Fetal testosterone

The fetal testosterone theory hypothesizes that higher levels of testosterone in the developing fetus could produce behaviors relevant to those seen in autism. The Baron-Cohen group has published reports suggesting that high levels of fetal testosterone could result in higher ratios of systemizing to empathizing.[6]


Baron-Cohen developed the E-S model in the context of his research into autism. Baron-Cohen argues that about two-thirds of people with autism or Asperger syndrome have an extreme S-type brain, with intact or strong systemizing alongside below-average empathy.

Evidence for this comes not just from their scores on the EQ and SQ but also from experimental (performance) tests of empathy and systemizing.[7]

Autism and Asperger Syndrome occur more often in males than in females, and the E-S theory explains this in terms of autism being an extreme of the typical male brain.[8]

The AQ test

As an adjunct to the EQ SQ Test, Baron-Cohen et al. also developed a test that measures autistic traits in adults. In one study, the average Autism Spectrum Quotient (AQ) was between 16 and 17. Although the AQ test is not a diagnostic tool, 80% of people with a diagnosis of autism have AQ scores over 32. Many individuals with 32+ AQ scores, however, indicate no day-to-day functional problems. There is also a child and an adolescent version of the AQ. AQ can be derived from EQ and SQ.


The theory has been criticized on multiple grounds. Research in systemizing and empathizing in early life indicates that boys and girls develop in similar ways, casting considerable doubt on the theory of sex differences in these areas.[9] A cognitive style that more naturally opposes empathizing is Machiavellianism, which emphasizes self-interest and which has been shown to be strongly correlated with competitiveness; evolutionary theory predicts that males will be more competitive than females. In contrast, research has generally shown a weak negative correlation between empathizing and systemizing. Another criticism is that original EQ and SQ, which form most of the research basis behind the notions of empathizing and systemizing, both clearly measure more than one factor, and that sex differences exist on only some of the factors.[10]


  1. 1.0 1.1 1.2 Baron-Cohen S (2009). "Autism: the empathizing–systemizing (E-S) theory" (PDF). Ann N Y Acad Sci 1156: 68–80. doi:10.1111/j.1749-6632.2009.04467.x. PMID 19338503. http://autismresearchcentre.com/docs/papers/2009_BC_nyas.pdf. Retrieved 2009-06-08. 
  2. Baron-Cohen S (2008). "Autism, hypersystemizing, and truth" (PDF). Q J Exp Psychol 61 (1): 64–75. doi:10.1080/17470210701508749. PMID 18038339. http://autismresearchcentre.com/docs/papers/2008_BC_JEP_Autism_hypersystemizing_and_truth.pdf.
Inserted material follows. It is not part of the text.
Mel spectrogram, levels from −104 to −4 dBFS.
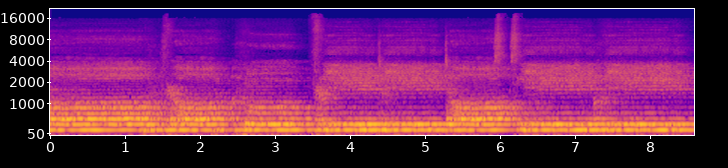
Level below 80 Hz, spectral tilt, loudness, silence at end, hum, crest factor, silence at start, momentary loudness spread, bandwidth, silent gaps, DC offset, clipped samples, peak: -60 dBFS; -8.5 dB/octave; -23 LUFS; 0 s; none; 12 dB; 0 s; 5 LU; 10.5 kHz; none; under 0.1%; under 0.1%; -10 dBFS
Retrieved 2009-06-09. 
  3. Rachel Karniol, Rivi Gabay, Yael Ochion, Yael Harari (1998) Is gender or gender-role orientation a better predictor of empathy in adolescence? Sex Roles: A Journal of Research, July, 1998
  4. Baron-Cohen, Simon (2003) 'They just can't help it' The Guardian April 17, 2003
  5. Rogers K, Dziobek I, Hassenstab J, Wolf OT, Convit A. Who cares? Revisiting empathy in Asperger syndrome. J Autism Dev Disord. 2007 Apr;37(4):709-15.
  6. Auyeung B, Baron-Cohen S (2009). "A role for fetal testosterone in human sex differences". In Zimmerman AW. Autism: Current Theories and Evidence. Humana. pp. 185–208. doi:10.1007/978-1-60327-489-0_8. ISBN 978-1-60327-488-3. 
  7. Lawson J, Baron-Cohen S, Wheelwright S (2004). "Empathising and systemising in adults with and without Asperger Syndrome". J Autism Dev Disord 34 (3): 301–10. doi:10.1023/B:JADD.0000029552.42724.1b. PMID 15264498. 
  8. Baron-Cohen S (2002). "The extreme male brain theory of autism". Trends Cogn Sci 6 (6): 248–254. doi:10.1016/S1364-6613(02)01904-6. PMID 12039606. 
  9. Nash A, Grossi G (2007). "Picking Barbie's brain: inherent sex differences in scientific ability?" (PDF). J Interdiscip Fem Thought 2 (1): 5. http://escholar.salve.edu/cgi/viewcontent.cgi?article=1016&context=jift. 
  10. Andrew J, Cooke M, Muncer SJ (2008). "The relationship between empathy and Machiavellianism: an alternative to empathizing–systemizing theory". Pers Individ Dif 44 (5): 1203–11. doi:10.1016/j.paid.2007.11.014. 

External links